Terrance Josephson of the Princeton Posse, at left, and Tyson Conroy of the Summerland Steam clash during a Junior B hockey game at the Summerland Arena in the early spring of 2020. (John Arendt - Summerland Review)
QUIZ: How much do you know about hockey?

Test your knowledge of Canada’s national winter sport

The fine for changing lanes or merging over a solid line costs drivers $109 and two penalty points in B.C. (Screenshot via Google Street View)
B.C. drivers caught crossing, merging over solid white lines face hefty fine

Ticket for $109, two penalty points issued under Motor Vehicle Act for crossing solid lines

A registered nurse prepares a dose of the Moderna COVID-19 vaccine in Halifax on Monday, Jan. 11, 2021. Yukon’s Minister of Community Services, John Streiker, says he’s outraged that a couple from outside the territory travelled to a remote community this week and received doses of COVID-19 vaccine. THE CANADIAN PRESS/Andrew Vaughan-POOL
Couple charged after travelling to Yukon to get COVID-19 vaccine

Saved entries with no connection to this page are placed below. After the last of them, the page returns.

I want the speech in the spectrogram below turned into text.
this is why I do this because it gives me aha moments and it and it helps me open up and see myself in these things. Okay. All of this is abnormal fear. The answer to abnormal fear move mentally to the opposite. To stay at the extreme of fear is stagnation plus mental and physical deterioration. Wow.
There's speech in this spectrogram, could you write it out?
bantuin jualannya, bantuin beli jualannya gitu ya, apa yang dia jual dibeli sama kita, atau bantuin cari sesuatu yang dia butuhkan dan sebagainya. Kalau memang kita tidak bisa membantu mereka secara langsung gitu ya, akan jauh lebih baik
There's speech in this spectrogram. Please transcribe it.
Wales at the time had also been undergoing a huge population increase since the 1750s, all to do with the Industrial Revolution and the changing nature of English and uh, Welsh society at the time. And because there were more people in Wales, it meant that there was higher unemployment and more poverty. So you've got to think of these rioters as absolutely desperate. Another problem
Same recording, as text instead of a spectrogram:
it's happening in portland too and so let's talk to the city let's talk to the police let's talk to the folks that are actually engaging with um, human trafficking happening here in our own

The maximum fine under the emergency measures act is $500, and up to six months in jail

Metis Nation of B.C. President Clara Morin Dal Col poses in this undated handout photo. The Metis Nation of B.C. says Dal Col has been suspended from her role as president. The Metis Nation of B.C. says Dal Col has been suspended from her role as president. THE CANADIAN PRESS/HO, Metis Nation of B.C. *MANDATORY CREDIT*
Metis Nation of B.C. suspends president, citing ‘breach’ of policies, procedures

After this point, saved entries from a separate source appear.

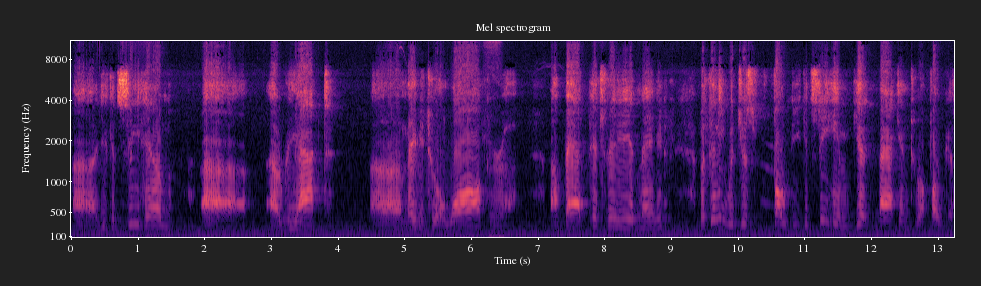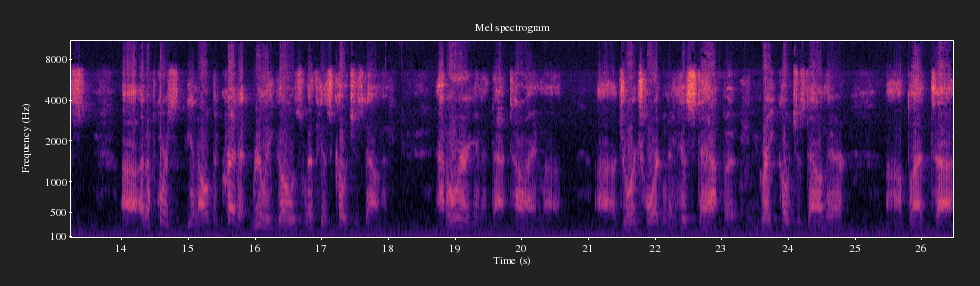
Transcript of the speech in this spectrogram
Uh, you could see him uh, uh react uh, maybe to a walk or a, a bad pitch that he had made but then he would just fo- you could see him get back into a focus. Uh, and of course, you know, the credit really goes with his coaches down at, at Oregon at that time. Uh, uh, George Horton and his staff, uh, great coaches down there. Uh, but, uh,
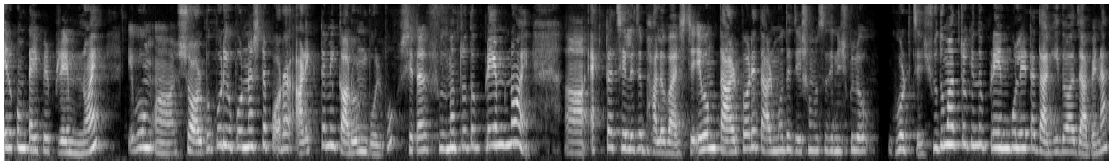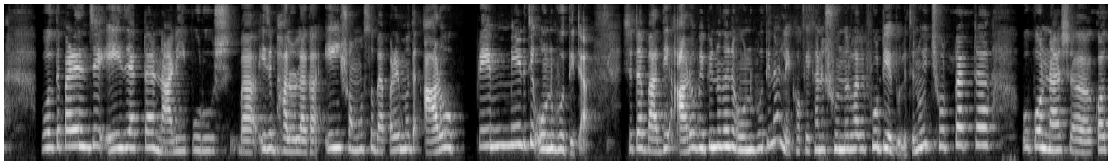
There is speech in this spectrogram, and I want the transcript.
এরকম টাইপের প্রেম নয়। এবং সর্বোপরি উপন্যাসটা পড়ার আরেকটা আমি কারণ বলব, সেটা শুধুমাত্র তো প্রেম নয় একটা ছেলে যে ভালোবাসছে এবং তারপরে তার মধ্যে যে সমস্ত জিনিসগুলো ঘটছে, শুধুমাত্র কিন্তু প্রেম বলে এটা দাগিয়ে দেওয়া যাবে না। বলতে পারেন যে এই যে একটা নারী পুরুষ বা এই যে ভালো লাগা, এই সমস্ত ব্যাপারের মধ্যে আরও প্রেমের যে অনুভূতিটা, সেটা বাদ দিয়ে আরও বিভিন্ন ধরনের অনুভূতি না লেখক এখানে সুন্দরভাবে ফুটিয়ে তুলেছেন। ওই ছোট্ট একটা উপন্যাস কত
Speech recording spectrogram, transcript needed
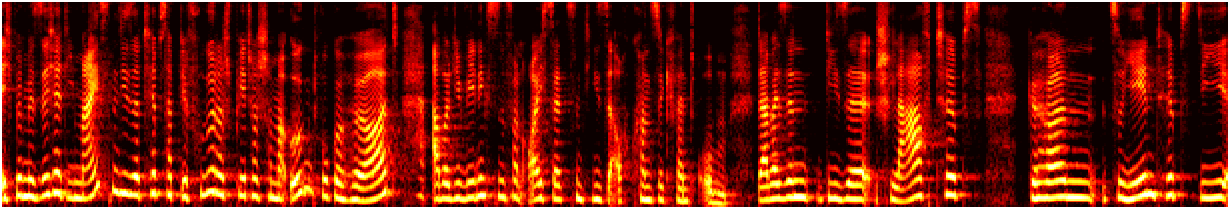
ich bin mir sicher, die meisten dieser Tipps habt ihr früher oder später schon mal irgendwo gehört, aber die wenigsten von euch setzen diese auch konsequent um. Dabei sind diese Schlaftipps gehören zu jenen Tipps, die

Vice-president Lissa Smith is stepping in to fill the position on an acting basis

Prime Minister Justin Trudeau speaks in the in the House of Commons on Parliament Hill in Ottawa on Thursday, Dec. 3, 2020. THE CANADIAN PRESS/Justin Tang
Payette shouldn’t get same benefits as other ex-governors general: O’Toole

Former governors general are entitled to a pension and also get a regular income paid to them for the rest of their lives

Join Black Press Media and Do Some Good
Join Black Press Media and Do Some Good

Pay it Forward program supports local businesses in their community giving

A woman injects herself with crack cocaine at a supervised consumption site Friday, Jan. 22, 2021 in Ottawa. THE CANADIAN PRESS/Adrian Wyld
Drug users at greater risk of dying as services scale back in second wave of COVID-19

It pins the blame largely on a lack of supports, a corrupted drug supply

Wet’suwet’en supporters and Coastal GasLink opponents continue to protest outside the B.C. Legislature in Victoria, B.C., on Thursday, February 27, 2020. THE CANADIAN PRESS/Chad Hipolito
‘We’re still in it’: Wet’suwet’en push forward on rights recognition

The 670-km Coastal GasLink pipeline was approved by B.C. and 20 elected First Nations councils on its path

Jennifer Cochrane, a Public Health Nurse with Prairie Mountain Health in Virden, administers the COVID-19 vaccine to Robert Farquhar with Westman Regional Laboratory, during the first day of immunizations at the Brandon COVID-19 vaccination supersite in Brandon, Man., on Monday, January 18, 2021. THE CANADIAN PRESS/Tim Smith - POOL
Top doctor urges Canadians to keep up with COVID measures, even as vaccines roll out

More than 776,606 vaccines have been administered so far

Most Read